Update 11 a.m.: Hurricane Irma is expected to strengthen to a category 4 storm in the next 24 hours and maintain that power for the next five days, the National Hurricane Center said at its late morning update.
That curve that would turn Irma north and out to sea before striking Florida remains absent from the National Hurricane Center’s 11 a.m. update.
Instead the forecast path has flattened even further since the center’s 8 a.m. update, taking the storm closer to Cuba’s north shore by Saturday morning, but that cone of possibility is wide.
The forecasters continue to expect Irma to turn north likely Tuesday, but it is too soon to tell if, when and where the storm will make landfall in the continental U.S.
Not only is a high pressure system in the Atlantic in play, but so too is a weather trough over the eastern U.S. How and when they move will influence Irma’s path.
For now, Hurricane Irma is a category 3 storm that is churning about 560 miles east of the Leeward Islands with maximum sustained winds of 120 mph. It is moving west-southwest at 14 mph.
In more immediate danger are the islands in Irma’s path.
“Irma could directly affect the British and U.S. Virgin Islands and Puerto Rico as a dangerous major hurricane later this week. Hurricane watches have been issued for these areas, and tropical-storm-force winds could arrive in these areas by early Wednesday,” according to the forecast discussion.
Original post: That curve to the north – and eventually out into the Atlantic – that everyone in South Florida was hoping to see Hurricane Irma take isn’t happening as quickly as earlier models had predicted. The National Hurricane Center’s 8 a.m. update Monday drives the storm’s path in a flatter, westbound path that puts it closer Cuba’s shores by early Saturday morning.
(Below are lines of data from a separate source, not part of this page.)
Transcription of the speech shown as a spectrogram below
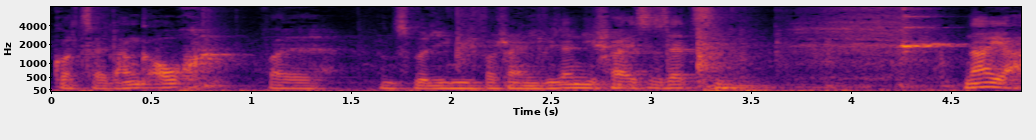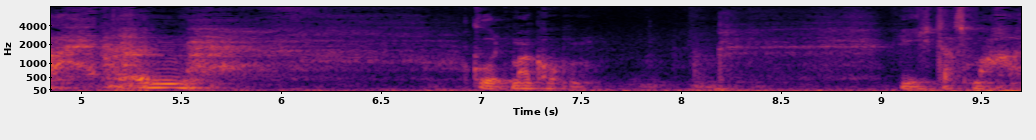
Gott sei Dank auch, weil sonst würde ich mich wahrscheinlich wieder in die Scheiße setzen. Naja, ähm, gut, mal gucken, wie ich das mache.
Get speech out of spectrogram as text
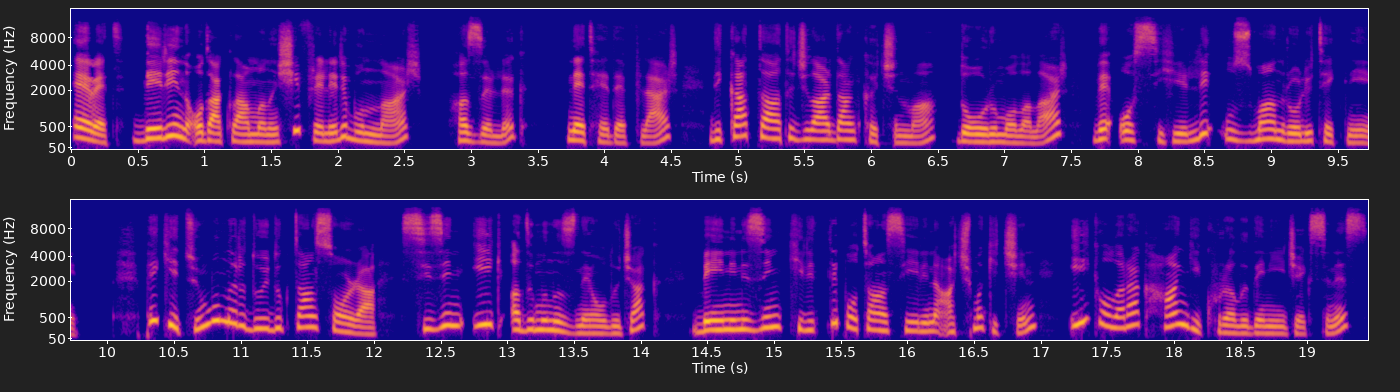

Hurricane Irma remains a Category 3 storm with maximum sustained winds of 120 mph as it spins about 610 miles east of the Leeward Islands. It is moving west southwest at 14 mph.
Forecasters say the high pressure system over the central Atlantic is what is making it increasingly likely that Irma will stay on this flatter west-northwest path three to five days from now, keeping the storm from turning north earlier.
The hurricane center is due to issue an update on Irma’s intensity in the next few hours, but the storm is expected to maintain intensity over the next five days, if not strengthen.